Jeannie T. Lee, M.D., Ph.D.

Jeannie Lee
Investigator, Howard Hughes Medical Institute
Department of Molecular Biology
Massachusetts General Hospital, Harvard University
Simches Research Center 6.624
185 Cambridge Street
City, State, Zip
Boston, MA 2114
(617) 726-3043
Research Field
Award Year

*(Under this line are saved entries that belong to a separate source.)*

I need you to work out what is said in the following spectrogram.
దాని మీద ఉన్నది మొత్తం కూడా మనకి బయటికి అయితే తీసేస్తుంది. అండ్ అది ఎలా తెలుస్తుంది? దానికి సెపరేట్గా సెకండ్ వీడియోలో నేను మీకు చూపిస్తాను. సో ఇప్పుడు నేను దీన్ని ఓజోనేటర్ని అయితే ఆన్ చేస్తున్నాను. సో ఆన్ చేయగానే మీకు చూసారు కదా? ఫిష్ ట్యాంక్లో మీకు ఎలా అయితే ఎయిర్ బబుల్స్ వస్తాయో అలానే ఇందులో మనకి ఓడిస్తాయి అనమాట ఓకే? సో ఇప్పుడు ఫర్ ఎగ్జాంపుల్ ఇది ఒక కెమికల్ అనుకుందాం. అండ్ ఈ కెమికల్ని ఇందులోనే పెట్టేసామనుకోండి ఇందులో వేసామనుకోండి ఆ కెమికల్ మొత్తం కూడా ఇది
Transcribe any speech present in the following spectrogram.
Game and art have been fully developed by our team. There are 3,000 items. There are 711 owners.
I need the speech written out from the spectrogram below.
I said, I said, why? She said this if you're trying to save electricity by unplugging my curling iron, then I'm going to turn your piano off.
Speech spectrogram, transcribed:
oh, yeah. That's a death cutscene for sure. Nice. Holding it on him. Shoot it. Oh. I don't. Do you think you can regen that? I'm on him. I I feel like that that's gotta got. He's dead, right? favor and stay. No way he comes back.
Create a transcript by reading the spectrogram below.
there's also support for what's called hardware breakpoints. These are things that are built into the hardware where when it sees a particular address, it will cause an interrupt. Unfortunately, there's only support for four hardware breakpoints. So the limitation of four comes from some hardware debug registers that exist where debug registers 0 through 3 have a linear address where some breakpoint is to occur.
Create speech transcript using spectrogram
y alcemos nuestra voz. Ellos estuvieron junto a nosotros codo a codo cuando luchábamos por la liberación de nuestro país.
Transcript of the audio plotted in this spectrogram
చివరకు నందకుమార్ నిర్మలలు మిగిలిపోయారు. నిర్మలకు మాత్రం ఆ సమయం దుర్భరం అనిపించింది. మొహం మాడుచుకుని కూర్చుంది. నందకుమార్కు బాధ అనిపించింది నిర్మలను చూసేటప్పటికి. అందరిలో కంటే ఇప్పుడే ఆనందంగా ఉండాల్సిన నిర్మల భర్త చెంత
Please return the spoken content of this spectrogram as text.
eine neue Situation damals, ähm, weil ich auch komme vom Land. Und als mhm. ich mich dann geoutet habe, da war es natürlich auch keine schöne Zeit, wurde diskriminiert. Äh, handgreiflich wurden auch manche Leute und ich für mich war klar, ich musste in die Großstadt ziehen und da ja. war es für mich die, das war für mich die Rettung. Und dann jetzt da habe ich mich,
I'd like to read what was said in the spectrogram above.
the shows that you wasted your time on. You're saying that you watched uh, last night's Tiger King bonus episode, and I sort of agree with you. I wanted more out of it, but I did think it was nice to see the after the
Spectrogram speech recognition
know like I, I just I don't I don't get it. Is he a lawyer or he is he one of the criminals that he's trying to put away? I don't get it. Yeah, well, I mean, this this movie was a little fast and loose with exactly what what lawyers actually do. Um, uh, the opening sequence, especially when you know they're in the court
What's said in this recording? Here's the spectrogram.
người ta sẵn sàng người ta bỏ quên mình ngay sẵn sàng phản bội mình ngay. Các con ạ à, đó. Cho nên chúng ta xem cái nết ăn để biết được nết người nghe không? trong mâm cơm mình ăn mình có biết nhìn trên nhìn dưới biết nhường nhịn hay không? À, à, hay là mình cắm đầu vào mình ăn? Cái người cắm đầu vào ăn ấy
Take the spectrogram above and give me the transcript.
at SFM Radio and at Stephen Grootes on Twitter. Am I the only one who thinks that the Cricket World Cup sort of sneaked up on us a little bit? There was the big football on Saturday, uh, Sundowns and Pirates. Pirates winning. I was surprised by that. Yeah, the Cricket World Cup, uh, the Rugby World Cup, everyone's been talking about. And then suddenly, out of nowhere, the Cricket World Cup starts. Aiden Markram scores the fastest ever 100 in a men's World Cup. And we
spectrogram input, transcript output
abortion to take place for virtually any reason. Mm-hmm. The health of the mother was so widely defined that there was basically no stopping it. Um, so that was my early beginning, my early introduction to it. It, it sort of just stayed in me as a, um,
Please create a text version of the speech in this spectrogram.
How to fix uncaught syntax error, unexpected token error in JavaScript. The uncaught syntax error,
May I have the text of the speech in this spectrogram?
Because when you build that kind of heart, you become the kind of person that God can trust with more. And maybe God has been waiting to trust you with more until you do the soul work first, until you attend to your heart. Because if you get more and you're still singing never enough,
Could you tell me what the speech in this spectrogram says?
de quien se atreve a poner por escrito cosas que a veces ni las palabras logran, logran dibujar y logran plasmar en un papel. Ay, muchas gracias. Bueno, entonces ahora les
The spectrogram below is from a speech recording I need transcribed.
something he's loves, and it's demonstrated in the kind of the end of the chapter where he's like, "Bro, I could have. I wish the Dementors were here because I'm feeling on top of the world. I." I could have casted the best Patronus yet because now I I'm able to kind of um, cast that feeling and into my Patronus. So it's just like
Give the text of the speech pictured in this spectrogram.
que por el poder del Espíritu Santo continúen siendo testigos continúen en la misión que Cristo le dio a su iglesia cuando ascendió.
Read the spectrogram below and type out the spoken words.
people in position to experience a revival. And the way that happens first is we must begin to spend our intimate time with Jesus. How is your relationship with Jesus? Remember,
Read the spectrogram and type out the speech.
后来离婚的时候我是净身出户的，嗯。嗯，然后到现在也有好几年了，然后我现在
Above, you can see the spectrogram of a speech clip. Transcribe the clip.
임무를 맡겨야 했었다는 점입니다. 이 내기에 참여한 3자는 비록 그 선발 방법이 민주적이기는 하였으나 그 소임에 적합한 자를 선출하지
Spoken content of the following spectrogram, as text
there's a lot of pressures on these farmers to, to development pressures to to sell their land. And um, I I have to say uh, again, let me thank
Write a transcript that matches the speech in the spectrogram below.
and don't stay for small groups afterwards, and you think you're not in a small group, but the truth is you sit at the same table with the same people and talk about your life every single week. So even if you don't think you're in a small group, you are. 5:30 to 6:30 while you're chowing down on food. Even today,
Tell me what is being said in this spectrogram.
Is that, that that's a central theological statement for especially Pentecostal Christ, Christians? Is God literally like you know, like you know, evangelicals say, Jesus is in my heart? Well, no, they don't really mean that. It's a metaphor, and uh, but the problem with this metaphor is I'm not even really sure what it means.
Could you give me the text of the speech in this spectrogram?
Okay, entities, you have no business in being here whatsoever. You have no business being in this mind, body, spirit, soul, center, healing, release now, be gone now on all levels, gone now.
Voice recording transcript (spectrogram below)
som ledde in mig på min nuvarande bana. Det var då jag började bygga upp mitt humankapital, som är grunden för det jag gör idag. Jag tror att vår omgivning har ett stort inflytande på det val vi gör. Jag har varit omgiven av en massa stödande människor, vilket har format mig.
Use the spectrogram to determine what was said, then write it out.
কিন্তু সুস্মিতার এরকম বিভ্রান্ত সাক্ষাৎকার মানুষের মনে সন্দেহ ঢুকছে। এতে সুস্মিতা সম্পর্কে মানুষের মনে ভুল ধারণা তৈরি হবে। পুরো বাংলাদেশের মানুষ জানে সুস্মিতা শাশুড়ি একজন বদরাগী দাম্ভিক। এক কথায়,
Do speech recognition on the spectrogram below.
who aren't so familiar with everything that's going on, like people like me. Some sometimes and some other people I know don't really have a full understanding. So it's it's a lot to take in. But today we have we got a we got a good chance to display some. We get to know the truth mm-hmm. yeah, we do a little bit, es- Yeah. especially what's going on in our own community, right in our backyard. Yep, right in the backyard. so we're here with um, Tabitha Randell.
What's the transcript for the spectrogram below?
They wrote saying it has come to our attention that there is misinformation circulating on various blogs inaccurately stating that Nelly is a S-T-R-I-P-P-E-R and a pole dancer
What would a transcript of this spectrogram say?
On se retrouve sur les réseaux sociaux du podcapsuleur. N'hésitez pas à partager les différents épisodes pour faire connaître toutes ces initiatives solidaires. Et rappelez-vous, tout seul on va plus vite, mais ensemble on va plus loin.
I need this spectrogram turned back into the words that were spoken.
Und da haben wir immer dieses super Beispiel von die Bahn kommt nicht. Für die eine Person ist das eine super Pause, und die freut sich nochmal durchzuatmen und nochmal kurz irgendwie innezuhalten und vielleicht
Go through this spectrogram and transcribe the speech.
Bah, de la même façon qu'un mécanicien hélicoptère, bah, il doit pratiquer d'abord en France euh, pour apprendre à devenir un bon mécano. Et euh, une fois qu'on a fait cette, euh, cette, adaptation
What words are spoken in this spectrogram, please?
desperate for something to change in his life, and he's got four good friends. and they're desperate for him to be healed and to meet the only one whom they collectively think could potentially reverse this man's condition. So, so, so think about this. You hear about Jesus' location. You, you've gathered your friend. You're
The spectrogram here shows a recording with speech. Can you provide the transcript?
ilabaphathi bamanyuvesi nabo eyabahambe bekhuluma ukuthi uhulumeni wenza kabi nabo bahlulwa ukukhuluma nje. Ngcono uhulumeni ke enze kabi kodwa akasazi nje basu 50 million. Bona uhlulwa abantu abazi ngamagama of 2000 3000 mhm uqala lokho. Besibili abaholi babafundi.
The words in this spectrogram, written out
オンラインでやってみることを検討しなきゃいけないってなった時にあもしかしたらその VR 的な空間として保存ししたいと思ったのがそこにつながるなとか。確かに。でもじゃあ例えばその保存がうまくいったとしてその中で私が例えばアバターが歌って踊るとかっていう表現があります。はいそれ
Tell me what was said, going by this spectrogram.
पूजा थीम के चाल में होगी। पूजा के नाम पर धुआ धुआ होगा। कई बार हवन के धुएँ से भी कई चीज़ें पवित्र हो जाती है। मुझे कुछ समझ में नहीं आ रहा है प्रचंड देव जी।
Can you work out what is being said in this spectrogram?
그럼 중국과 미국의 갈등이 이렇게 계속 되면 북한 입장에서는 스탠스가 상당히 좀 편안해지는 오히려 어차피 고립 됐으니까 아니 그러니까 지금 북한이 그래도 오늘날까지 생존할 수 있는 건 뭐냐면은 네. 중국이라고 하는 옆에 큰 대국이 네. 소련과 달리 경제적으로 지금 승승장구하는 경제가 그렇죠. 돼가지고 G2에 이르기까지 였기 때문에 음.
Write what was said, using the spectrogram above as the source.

In mammals, dosage compensation occurs by silencing on X-chromosome in female cells, a process known as X-chromosome inactivation (XCI). Two types of XCI have been described in mice - a random mechanism in which either the maternal or paternal X can be inactivated, and an , imprinted mechanism whereby the paternal X is always inactivated. Our laboratory is currently interested in how both forms are regulated and in the evolutionary connection between XCI and it’s sister phenomenon, known as “autosomal imprinting.” Ongoing work in the lab addresses a number of questions, including: 1.) How do the three non-coding loci interact with each other at the chromatin and RNA levels to bring out the various steps of XCI, including epigenetic choice and gene silencing? 2.) How does X-chromosome counting take place? 3) What is the chromatin structure at the X-inactivation center and how does this relate to the XCI mechanism? 4.) What is the evolutionary relationship between XCI and genomic imprinting, and did imprinting evolve first on the X in mammals?

Search Pew Scholars